Returning from a “vacation” in Moscow, the former German chancellor Gerhard Schröder made a statement on the need to launch Nord Stream 2 against the backdrop of Germany’s natural gas shortage. The EU chose Schröder as its unofficial negotiator because of both his trusting relationship with Putin and his strong integration with Germany's ruling party, explains Sergey Fursa of Dragon Capital, an expert on natural gas and investment, in conversation with The Insider. Schröder is broadcasting Putin's message to Europe, relaying his conditions for ending the war.
“The simplest solution [in the current energy crisis faced by Germany] would be to start up the operation of Nord Stream 2,” said the former German chancellor Gerhard Schröder in an interview for Stern upon his return from Russia. According to him, refusal to launch the pipeline would have the gravest implications for Europe.
This statement of Schröder’s sums up one of Vladimir Putin's conditions for ending the war. The politicians discussed this item in Moscow in the course of Schröder's unofficial visit, remarks Sergey Fursa, Deputy CEO at Dragon Capital.
“It's on Putin's wishlist, and it concerns not only Ukraine but also the conditions for resuming the sales of natural gas. He has already done it twice: he made demands, Europe met him halfway, he saw their weakness and raised prices or cut gas supplies. The first time was when he demanded contracts in rubles, and the second was when he asked for the turbine. Both ended in the same way, and he is upping the stakes once again,” the expert says. “It's crucial for Putin to end the war as soon as possible: on the one hand, Russia’s offensive potential is dwindling, and on the other hand, the impact of the sanctions is becoming more and more tangible. At the same time, he is setting the terms on which he is ready to sign a peace treaty.”

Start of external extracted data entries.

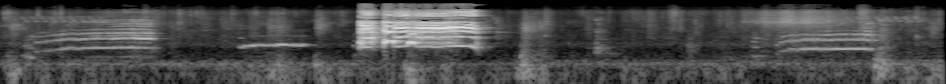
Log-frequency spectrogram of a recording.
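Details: Backyard chickens: several roosters crow in turn, long harmonic calls with one loud, harsh crow in the middle, each lasting about one to one and a half seconds, over quiet background.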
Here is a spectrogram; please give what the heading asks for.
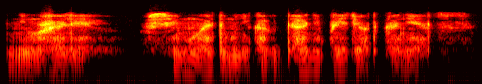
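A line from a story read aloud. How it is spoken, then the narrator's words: Whispered. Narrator (Russian): шепотом проговорил Мираб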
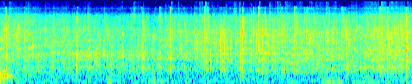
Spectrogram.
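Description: Ginger garlic paste frying with onions in a pan, a steady close sizzle with faint stirring crackles throughout, moderately quiet, no talking.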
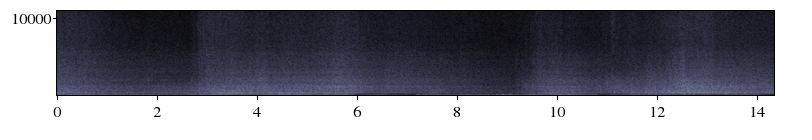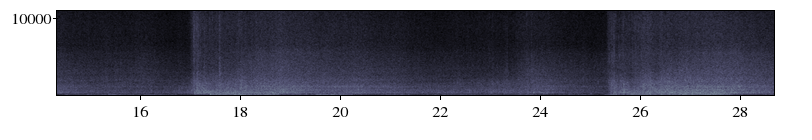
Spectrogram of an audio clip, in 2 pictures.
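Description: Close-up seaside ambience: sea waves washing onto a shore, the surf swelling and ebbing every several seconds. Two of the swells start abruptly.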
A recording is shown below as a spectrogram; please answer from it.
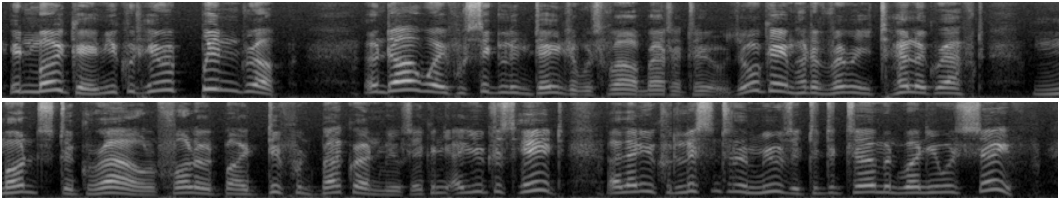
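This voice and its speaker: Man playing a self-satisfied Victorian showman; higher voice, dry sound. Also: expressive, fairly quick, no room sound. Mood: boastful. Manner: self-satisfied, boastful, theatrical. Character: smug, boastful Victorian gentleman game-maker.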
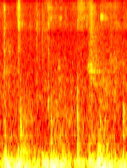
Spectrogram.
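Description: Footsteps on a hard tiled church floor, a string of light, irregular clicks over a low rumble.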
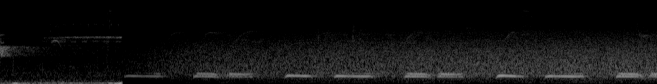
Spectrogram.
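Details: Oriental turtle dove (Streptopelia orientalis), a resident bird in Korea that breeds in early spring, giving deep, soft coos in single and doubled notes in a steady series, after a brief burst of other sound.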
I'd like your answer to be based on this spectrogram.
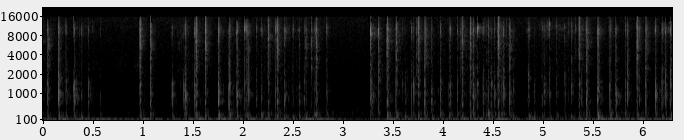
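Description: Both hands type rapidly with their fingertips on the plastic chiclet keys of a black laptop with a hollow chassis. The result is a steady stream of short, dry clicking taps with a hollow, low thump under each press and bright tick edges. Each tap dies away almost at once.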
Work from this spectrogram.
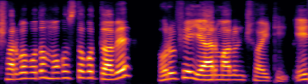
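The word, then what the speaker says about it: يرملون: ইয়ার মালুম নাকি জি বলছেন জি, আপনি? ইয়ার মালুন। এখানে ইয়ার শব্দটা লেখা মালুম। আছে, আচ্ছা। দেখুন, ইয়ার মালুন বানান করে লেখা আছে, ইয়ার ও ইয়ার, মিম জবর মা, ইয়ার মা, লাম ও পেশ, লু, নুন আছে, ইয়ার মালুন, যার মধ্যে 6টা অক্ষরও চলে এসছে।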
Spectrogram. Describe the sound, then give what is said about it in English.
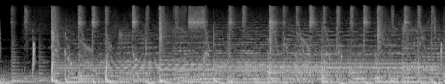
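Weird digital music imitates aliens speaking in their own language, with chattering, glitchy electronic bursts and warbling tones jumping about in pitch. It is loud and continuous, with rapid irregular clicks and blips throughout. “they're now attempting to communicate with us using weird digital music, and this is what it sounds like. This is the sound of aliens from the future trying to speak to you in their alien language”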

At the moment, Putin is looking to maintain his hold over all of Ukraine by going back to the format of the Minsk Agreements, which stipulated conditional federalization.
“Schröder interprets this as a scenario similar to Swiss cantons. That is, Putin is willing to release the “LPR”, “DPR”, Kherson Region, and Zaporizhzhia back to Ukraine on the condition that they get a certain degree of autonomy and a say in the national policy-making. Putin seeks to expand the occupied territory, to create some sort of a ‘Kherson people’s republic’ and integrate it into Ukraine to get the opportunity to control Kyiv’s and Ukraine’s policy,” Fursa adds.
Nevertheless, as the expert underlines, Ukraine finds Putin's conditions unacceptable. “Most likely, Ukraine, the UK, and the US will do all they can to prevent this from happening, but whether Europe will find the prospect of such a truce appealing remains unclear.”
The former German chancellor arrived in Moscow late in July and booked accommodation close to the Rosneft office. He told journalists he was on vacation. In response to the remark about staying so close to Rosneft, Schröder feigned surprise: “Is that so? Oh yes, that's right, you're right.” His wife, however, contradicted him, saying he went to Moscow for energy policy talks, not for some leisure time.
«He's not on vacation, he's having talks about energy policy in Moscow,” said Soyeon Schröder-Kim.
Subsequently, Schröder admitted he had sat down with Putin. In an interview for Stern, a German weekly publication, and the RTL/n-tv television channels, published on August 3, he announced that Putin seeks to work out a solution for his conflict with Ukraine and the West through negotiations.